▸ PROBLEM REQUIREMENTS
Nothing but the lines from the one containing "Turn this spectrogram into text." through the end of the entries should be set down, each exactly as written.

*** DATA RECORDS ***

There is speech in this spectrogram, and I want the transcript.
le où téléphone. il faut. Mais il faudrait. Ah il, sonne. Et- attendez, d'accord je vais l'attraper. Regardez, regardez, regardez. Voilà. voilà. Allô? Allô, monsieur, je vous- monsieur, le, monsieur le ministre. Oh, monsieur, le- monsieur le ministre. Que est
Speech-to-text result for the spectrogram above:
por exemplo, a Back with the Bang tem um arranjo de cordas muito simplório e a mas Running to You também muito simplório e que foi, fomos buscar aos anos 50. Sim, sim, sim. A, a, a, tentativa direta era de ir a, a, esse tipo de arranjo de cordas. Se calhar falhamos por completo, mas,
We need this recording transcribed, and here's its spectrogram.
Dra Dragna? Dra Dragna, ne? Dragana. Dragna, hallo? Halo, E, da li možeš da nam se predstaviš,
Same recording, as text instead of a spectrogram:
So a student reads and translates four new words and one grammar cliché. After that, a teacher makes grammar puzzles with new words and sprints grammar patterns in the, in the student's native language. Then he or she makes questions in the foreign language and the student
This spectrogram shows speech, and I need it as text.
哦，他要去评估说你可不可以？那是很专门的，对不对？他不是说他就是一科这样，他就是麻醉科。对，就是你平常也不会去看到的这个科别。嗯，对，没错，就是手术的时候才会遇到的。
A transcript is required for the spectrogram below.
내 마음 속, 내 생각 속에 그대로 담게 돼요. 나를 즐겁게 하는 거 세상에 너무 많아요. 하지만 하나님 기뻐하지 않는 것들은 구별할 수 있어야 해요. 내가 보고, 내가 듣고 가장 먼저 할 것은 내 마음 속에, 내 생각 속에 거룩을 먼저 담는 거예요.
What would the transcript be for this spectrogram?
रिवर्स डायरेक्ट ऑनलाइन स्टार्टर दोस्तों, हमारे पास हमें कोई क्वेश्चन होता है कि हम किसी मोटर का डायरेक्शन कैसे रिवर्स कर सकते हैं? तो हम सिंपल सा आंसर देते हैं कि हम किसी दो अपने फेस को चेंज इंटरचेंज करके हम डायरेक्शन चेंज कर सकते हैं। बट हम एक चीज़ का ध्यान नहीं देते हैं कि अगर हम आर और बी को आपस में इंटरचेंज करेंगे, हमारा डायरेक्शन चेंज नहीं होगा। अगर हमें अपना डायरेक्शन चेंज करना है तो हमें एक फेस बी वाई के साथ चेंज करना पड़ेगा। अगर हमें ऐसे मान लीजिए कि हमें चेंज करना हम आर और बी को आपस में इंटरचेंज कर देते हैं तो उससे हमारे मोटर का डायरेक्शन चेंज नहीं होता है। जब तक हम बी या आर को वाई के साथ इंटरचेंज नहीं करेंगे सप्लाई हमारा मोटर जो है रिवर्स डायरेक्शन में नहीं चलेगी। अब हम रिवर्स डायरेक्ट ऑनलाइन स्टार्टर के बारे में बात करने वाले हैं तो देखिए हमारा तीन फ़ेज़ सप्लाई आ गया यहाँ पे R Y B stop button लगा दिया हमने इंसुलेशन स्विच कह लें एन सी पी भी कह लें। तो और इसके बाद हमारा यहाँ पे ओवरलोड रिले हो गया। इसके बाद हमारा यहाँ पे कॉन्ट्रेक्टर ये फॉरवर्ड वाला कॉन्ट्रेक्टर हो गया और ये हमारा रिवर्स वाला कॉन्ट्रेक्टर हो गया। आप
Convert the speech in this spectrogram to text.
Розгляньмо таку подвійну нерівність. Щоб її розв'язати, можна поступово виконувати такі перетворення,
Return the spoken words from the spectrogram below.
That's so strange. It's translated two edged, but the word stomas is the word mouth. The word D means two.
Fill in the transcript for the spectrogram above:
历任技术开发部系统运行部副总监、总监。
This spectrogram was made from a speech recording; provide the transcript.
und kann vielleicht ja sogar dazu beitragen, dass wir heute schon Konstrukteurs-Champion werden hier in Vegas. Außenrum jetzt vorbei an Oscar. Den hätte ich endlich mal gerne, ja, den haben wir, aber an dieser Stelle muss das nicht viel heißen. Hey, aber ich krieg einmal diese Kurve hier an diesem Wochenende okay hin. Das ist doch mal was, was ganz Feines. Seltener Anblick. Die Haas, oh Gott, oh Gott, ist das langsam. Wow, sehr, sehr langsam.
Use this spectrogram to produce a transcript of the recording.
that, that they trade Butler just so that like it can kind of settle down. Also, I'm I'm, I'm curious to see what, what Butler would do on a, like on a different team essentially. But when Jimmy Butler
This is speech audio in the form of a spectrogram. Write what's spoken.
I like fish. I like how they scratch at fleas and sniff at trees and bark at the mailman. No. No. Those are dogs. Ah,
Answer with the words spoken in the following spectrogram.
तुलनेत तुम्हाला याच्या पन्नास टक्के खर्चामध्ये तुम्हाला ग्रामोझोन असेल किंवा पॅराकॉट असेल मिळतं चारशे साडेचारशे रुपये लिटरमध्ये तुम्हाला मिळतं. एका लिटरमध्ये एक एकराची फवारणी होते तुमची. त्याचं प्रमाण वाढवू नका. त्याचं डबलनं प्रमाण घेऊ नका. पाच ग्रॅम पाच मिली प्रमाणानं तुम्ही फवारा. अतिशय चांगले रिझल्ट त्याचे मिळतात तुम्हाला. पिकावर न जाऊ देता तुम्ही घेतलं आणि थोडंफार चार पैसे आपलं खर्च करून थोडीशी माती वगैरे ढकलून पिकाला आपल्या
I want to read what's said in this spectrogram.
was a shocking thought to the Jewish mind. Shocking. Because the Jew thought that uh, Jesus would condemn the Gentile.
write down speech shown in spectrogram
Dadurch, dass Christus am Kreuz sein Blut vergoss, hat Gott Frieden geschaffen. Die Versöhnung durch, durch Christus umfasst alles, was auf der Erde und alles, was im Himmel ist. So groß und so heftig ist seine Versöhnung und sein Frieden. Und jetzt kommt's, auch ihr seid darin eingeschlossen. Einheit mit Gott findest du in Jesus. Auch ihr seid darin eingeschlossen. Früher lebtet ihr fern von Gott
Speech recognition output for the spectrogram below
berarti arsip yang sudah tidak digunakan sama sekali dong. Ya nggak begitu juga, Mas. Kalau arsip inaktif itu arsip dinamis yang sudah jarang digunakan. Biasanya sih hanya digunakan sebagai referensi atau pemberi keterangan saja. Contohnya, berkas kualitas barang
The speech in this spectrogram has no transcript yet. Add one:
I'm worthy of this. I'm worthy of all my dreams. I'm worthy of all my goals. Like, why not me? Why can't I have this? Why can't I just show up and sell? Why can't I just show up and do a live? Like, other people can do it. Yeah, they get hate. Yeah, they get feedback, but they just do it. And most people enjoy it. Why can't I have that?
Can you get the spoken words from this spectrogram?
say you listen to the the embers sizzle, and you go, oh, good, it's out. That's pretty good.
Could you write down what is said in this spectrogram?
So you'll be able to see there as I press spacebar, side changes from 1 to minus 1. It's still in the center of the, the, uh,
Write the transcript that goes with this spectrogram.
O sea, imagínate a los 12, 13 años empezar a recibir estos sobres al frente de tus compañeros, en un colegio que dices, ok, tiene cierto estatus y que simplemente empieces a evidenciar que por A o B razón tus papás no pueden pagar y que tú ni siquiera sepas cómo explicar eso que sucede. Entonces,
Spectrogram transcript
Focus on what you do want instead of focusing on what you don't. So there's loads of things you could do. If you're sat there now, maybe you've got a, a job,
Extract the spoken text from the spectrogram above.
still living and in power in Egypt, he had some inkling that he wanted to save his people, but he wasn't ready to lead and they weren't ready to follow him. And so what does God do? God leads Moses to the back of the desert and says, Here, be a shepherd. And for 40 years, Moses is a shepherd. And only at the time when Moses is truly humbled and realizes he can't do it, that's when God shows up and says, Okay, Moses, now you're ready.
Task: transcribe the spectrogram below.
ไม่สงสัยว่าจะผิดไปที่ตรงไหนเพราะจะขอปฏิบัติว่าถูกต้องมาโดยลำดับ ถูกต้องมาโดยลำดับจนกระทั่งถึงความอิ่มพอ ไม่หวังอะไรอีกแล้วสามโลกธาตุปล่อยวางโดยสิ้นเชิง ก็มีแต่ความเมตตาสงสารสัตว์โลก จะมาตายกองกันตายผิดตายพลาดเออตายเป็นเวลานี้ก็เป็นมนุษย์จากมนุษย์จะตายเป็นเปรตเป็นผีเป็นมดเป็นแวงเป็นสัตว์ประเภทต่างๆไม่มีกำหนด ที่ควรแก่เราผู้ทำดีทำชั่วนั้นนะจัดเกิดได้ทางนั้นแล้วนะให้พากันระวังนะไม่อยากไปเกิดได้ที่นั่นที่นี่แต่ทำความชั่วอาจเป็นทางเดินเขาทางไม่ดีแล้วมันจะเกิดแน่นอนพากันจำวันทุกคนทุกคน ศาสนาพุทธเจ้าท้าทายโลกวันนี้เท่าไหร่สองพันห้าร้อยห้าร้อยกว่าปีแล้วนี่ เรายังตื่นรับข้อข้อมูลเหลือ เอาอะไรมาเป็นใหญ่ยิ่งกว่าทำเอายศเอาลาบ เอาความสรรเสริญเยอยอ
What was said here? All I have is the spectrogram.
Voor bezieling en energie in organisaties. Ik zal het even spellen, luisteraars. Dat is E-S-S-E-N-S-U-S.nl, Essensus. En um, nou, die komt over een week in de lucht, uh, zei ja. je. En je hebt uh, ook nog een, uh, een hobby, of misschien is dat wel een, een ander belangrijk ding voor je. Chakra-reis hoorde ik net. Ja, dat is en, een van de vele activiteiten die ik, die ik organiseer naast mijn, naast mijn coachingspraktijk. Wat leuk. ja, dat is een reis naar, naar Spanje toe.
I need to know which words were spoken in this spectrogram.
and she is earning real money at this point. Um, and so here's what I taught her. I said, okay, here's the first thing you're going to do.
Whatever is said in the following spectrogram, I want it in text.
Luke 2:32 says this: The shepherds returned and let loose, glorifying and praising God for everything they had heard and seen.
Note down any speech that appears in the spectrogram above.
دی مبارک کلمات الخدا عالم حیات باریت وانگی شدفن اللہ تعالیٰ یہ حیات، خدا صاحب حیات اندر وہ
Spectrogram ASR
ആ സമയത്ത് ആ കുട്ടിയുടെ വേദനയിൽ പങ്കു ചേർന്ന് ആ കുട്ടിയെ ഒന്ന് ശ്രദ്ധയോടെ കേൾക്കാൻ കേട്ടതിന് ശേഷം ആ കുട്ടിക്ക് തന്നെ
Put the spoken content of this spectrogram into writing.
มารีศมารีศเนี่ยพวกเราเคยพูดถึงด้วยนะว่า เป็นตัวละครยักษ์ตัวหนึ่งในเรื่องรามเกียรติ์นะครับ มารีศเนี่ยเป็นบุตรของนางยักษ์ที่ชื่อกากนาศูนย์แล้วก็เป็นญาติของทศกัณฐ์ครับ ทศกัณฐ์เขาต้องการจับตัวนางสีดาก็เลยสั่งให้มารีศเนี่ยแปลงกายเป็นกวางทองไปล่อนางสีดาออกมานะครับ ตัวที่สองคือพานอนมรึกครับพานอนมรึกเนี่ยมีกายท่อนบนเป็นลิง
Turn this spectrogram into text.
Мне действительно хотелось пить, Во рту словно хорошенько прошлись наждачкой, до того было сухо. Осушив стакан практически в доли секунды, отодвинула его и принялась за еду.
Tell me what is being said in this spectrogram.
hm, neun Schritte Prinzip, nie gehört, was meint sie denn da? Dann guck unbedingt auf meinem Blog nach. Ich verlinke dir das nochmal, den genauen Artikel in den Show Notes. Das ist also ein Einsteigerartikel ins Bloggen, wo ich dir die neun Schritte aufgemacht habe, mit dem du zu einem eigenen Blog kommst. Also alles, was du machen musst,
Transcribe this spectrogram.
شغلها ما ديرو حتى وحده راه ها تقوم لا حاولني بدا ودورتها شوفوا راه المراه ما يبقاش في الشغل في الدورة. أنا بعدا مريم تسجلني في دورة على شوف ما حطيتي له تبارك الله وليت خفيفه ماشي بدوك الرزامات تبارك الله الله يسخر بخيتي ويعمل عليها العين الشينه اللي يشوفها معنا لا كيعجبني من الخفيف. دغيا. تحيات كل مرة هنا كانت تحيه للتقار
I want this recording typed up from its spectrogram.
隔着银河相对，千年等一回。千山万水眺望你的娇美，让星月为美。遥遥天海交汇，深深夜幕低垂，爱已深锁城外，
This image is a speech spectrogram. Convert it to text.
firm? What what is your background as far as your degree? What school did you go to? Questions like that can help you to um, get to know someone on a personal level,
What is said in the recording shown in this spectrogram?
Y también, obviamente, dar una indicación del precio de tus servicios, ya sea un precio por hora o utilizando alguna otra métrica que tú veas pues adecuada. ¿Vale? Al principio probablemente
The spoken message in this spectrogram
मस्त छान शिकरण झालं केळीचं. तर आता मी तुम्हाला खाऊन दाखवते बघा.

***

▸ YOUR RESPONSE
Turn this spectrogram into text.
Мне действительно хотелось пить, Во рту словно хорошенько прошлись наждачкой, до того было сухо. Осушив стакан практически в доли секунды, отодвинула его и принялась за еду.
Tell me what is being said in this spectrogram.
hm, neun Schritte Prinzip, nie gehört, was meint sie denn da? Dann guck unbedingt auf meinem Blog nach. Ich verlinke dir das nochmal, den genauen Artikel in den Show Notes. Das ist also ein Einsteigerartikel ins Bloggen, wo ich dir die neun Schritte aufgemacht habe, mit dem du zu einem eigenen Blog kommst. Also alles, was du machen musst,
Transcribe this spectrogram.
شغلها ما ديرو حتى وحده راه ها تقوم لا حاولني بدا ودورتها شوفوا راه المراه ما يبقاش في الشغل في الدورة. أنا بعدا مريم تسجلني في دورة على شوف ما حطيتي له تبارك الله وليت خفيفه ماشي بدوك الرزامات تبارك الله الله يسخر بخيتي ويعمل عليها العين الشينه اللي يشوفها معنا لا كيعجبني من الخفيف. دغيا. تحيات كل مرة هنا كانت تحيه للتقار
I want this recording typed up from its spectrogram.
隔着银河相对，千年等一回。千山万水眺望你的娇美，让星月为美。遥遥天海交汇，深深夜幕低垂，爱已深锁城外，
This image is a speech spectrogram. Convert it to text.
firm? What what is your background as far as your degree? What school did you go to? Questions like that can help you to um, get to know someone on a personal level,
What is said in the recording shown in this spectrogram?
Y también, obviamente, dar una indicación del precio de tus servicios, ya sea un precio por hora o utilizando alguna otra métrica que tú veas pues adecuada. ¿Vale? Al principio probablemente
The spoken message in this spectrogram
मस्त छान शिकरण झालं केळीचं. तर आता मी तुम्हाला खाऊन दाखवते बघा.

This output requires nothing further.